## [Recorded information]
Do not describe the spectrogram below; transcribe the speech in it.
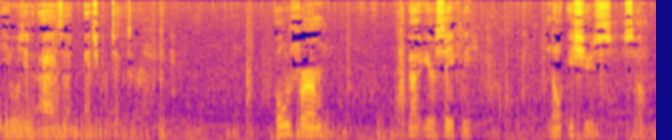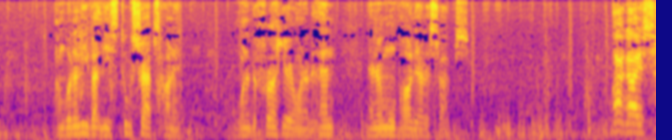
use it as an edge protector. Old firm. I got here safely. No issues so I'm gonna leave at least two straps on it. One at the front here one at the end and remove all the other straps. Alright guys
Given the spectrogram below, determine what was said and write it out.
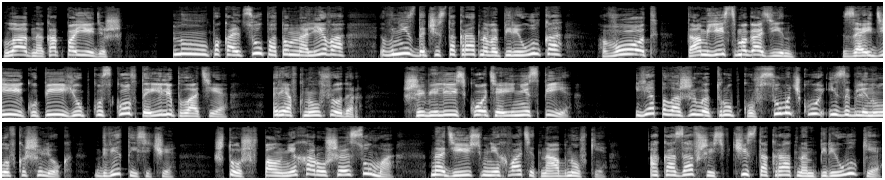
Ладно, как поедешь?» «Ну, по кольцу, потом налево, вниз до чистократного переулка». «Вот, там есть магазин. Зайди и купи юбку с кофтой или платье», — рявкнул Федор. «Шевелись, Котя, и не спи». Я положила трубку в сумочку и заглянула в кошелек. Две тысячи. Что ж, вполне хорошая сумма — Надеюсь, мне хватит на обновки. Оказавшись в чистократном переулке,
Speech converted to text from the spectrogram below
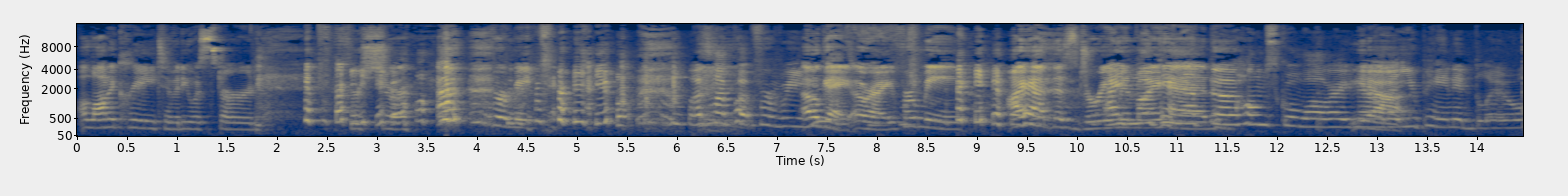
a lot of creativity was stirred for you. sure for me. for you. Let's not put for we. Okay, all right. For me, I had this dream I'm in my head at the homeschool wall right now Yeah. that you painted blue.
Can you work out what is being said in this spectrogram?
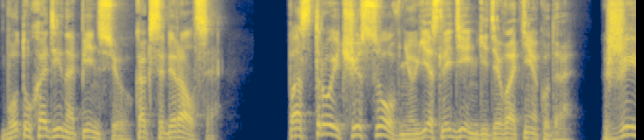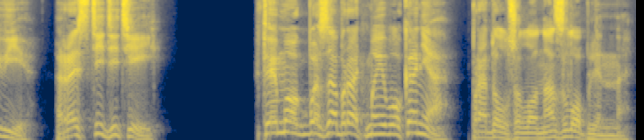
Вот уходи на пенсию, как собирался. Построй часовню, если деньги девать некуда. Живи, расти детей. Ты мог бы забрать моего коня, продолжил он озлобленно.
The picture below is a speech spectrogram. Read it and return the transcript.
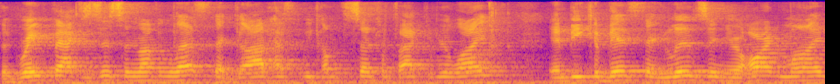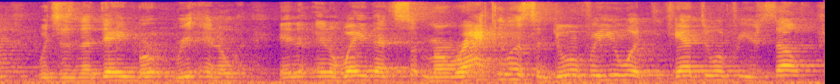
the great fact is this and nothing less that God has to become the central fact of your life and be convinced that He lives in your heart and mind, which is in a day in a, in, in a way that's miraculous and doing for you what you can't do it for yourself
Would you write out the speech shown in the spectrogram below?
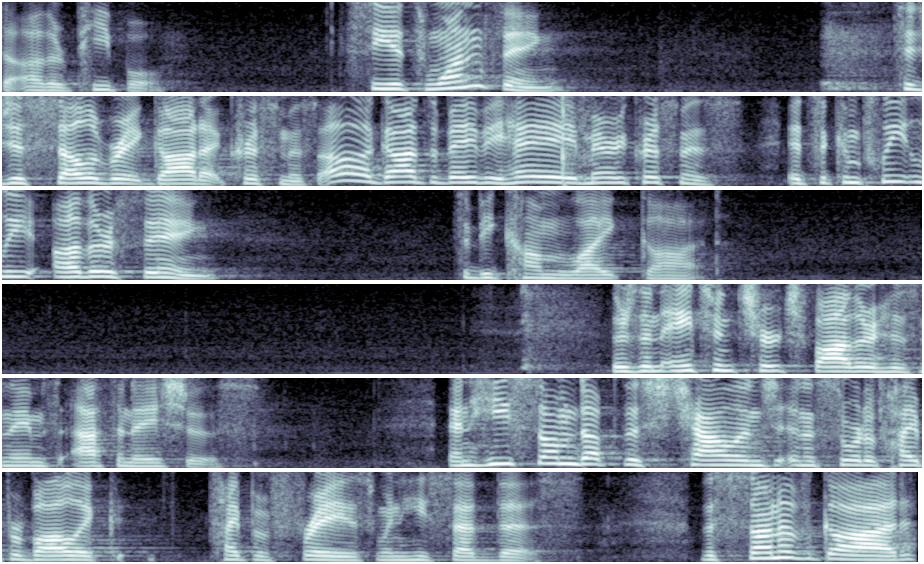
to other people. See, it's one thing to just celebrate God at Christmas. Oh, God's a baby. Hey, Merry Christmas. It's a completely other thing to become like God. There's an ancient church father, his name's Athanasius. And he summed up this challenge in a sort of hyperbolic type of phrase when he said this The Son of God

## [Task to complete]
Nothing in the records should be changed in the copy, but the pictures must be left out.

## [Output of the exercise]
Do not describe the spectrogram below; transcribe the speech in it.
use it as an edge protector. Old firm. I got here safely. No issues so I'm gonna leave at least two straps on it. One at the front here one at the end and remove all the other straps. Alright guys
Given the spectrogram below, determine what was said and write it out.
Ладно, как поедешь?» «Ну, по кольцу, потом налево, вниз до чистократного переулка». «Вот, там есть магазин. Зайди и купи юбку с кофтой или платье», — рявкнул Федор. «Шевелись, Котя, и не спи». Я положила трубку в сумочку и заглянула в кошелек. Две тысячи. Что ж, вполне хорошая сумма — Надеюсь, мне хватит на обновки. Оказавшись в чистократном переулке,
Speech converted to text from the spectrogram below
a lot of creativity was stirred for you. sure for me. for you. Let's not put for we. Okay, all right. For me, I had this dream I'm in my head at the homeschool wall right now Yeah. that you painted blue.
Can you work out what is being said in this spectrogram?
Вот уходи на пенсию, как собирался. Построй часовню, если деньги девать некуда. Живи, расти детей. Ты мог бы забрать моего коня, продолжил он озлобленно.
The picture below is a speech spectrogram. Read it and return the transcript.
the great fact is this and nothing less that God has to become the central fact of your life and be convinced that He lives in your heart and mind, which is in a day in a, in, in a way that's miraculous and doing for you what you can't do it for yourself
Would you write out the speech shown in the spectrogram below?
to other people. See, it's one thing to just celebrate God at Christmas. Oh, God's a baby. Hey, Merry Christmas. It's a completely other thing to become like God. There's an ancient church father, his name's Athanasius. And he summed up this challenge in a sort of hyperbolic type of phrase when he said this The Son of God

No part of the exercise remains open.